Four protesters have received six-month prison sentences after demonstrating in November against a gold mining company in Mandalay Division, central Burma, according to reports from their family members.
Ye Yint Htun, Saw Naung, Naing Win and Nay Aung Htet, all from the Moehti Moemi gold mining region of Yamethin Township, were arrested while traveling home from Rangoon on Nov. 23 and received their verdicts on Thursday from the township court.
“They received six-month sentences for incitement under 505 [b] of the Burma Penal Code,” said Myint Than, the father of Nay Aung Htet.
Section 505 [b] makes it a crime to act “with intent to cause, or in a manner that is likely to cause, fear or alarm to the public or any section of the public, whereby any person may be induced to commit an offence against the State or against public tranquility.”
Myint Than said the protesters were also fined 10,000 kyat (US $11) under Section 18 of the Peaceful Assembly Act, which requires people to obtain permission from the government for demonstrations.
Family members told The Irrawaddy on Thursday that the sentencing was unfair because the protesters had not committed any crime against the state, other than demanding their rights.
Small gold-miners began protests in June last year after they were forced to leave their work site by the Myanmar National Prosperity Public Company (MNPPC), which had verbally agreed earlier to let them work in the area.
Myint Than said the four protesters were found guilty despite a lack of strong evidence.
“They shouldn’t be punished because they were just peacefully demonstrating on their way home,” he said.
Sandar Min, a national lawmaker working as a negotiator between the protesters and the gold mining company, said this was the first time since the nominally civilian government came to power two years ago that protesters have been sent to prison for violating Section 505 [b].
She said the lawsuit was not filed by MNPPC, but by the administrator in Yay Tar Shay Township, where the protesters were arrested in November.
“I think the Yay Tar Shay administrator used his power to put them in prison,” said Sandar Min, saying the protesters had not violated 505 [b].
Also on Thursday, the small-scale gold miners from Moehti Moemi held a press conference in Rangoon, saying they had reached an agreement with MNPPC.
Sandar Min said the protests would stop and MNPPC would pay the head of each gold pit 1.5 million kyat in compensation.
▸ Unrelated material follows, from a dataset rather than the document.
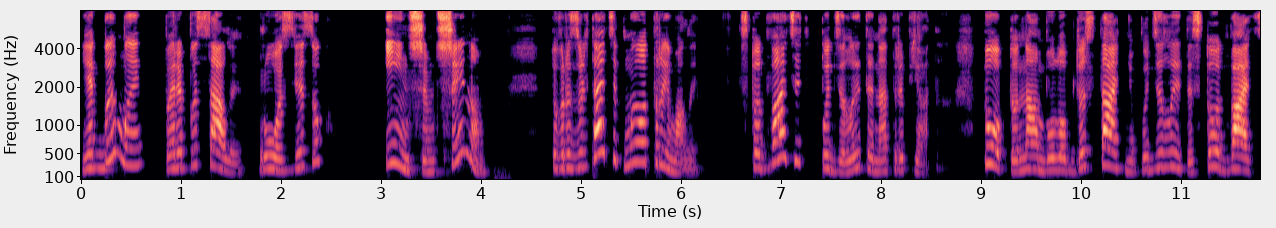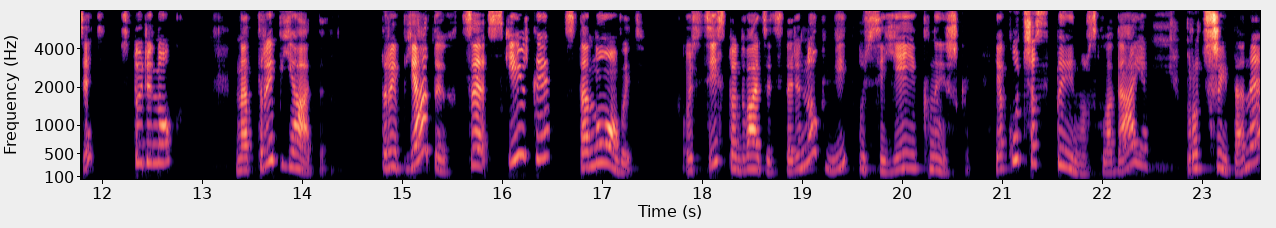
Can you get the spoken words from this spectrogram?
Якби ми переписали розв'язок іншим чином, то в результаті б ми отримали 120 поділити на 3 п'ятих. Тобто нам було б достатньо поділити 120 сторінок на 3 п'ятих. 3 п'ятих це скільки становить ось ці 120 сторінок від усієї книжки. Яку частину складає прочитане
She said the small-scale miners would form a company to work on their own, excavating gold in a location next to the MNPPC’s 6,205 acres.
Several leading protesters from other demonstrations, including those who opposed a brutal government crackdown on monks at the Letpadaung copper mine in northwest Burma, are also facing charges under the Peaceful Assembly Act and Section 505 [b] of the Penal Code for protesting without permission.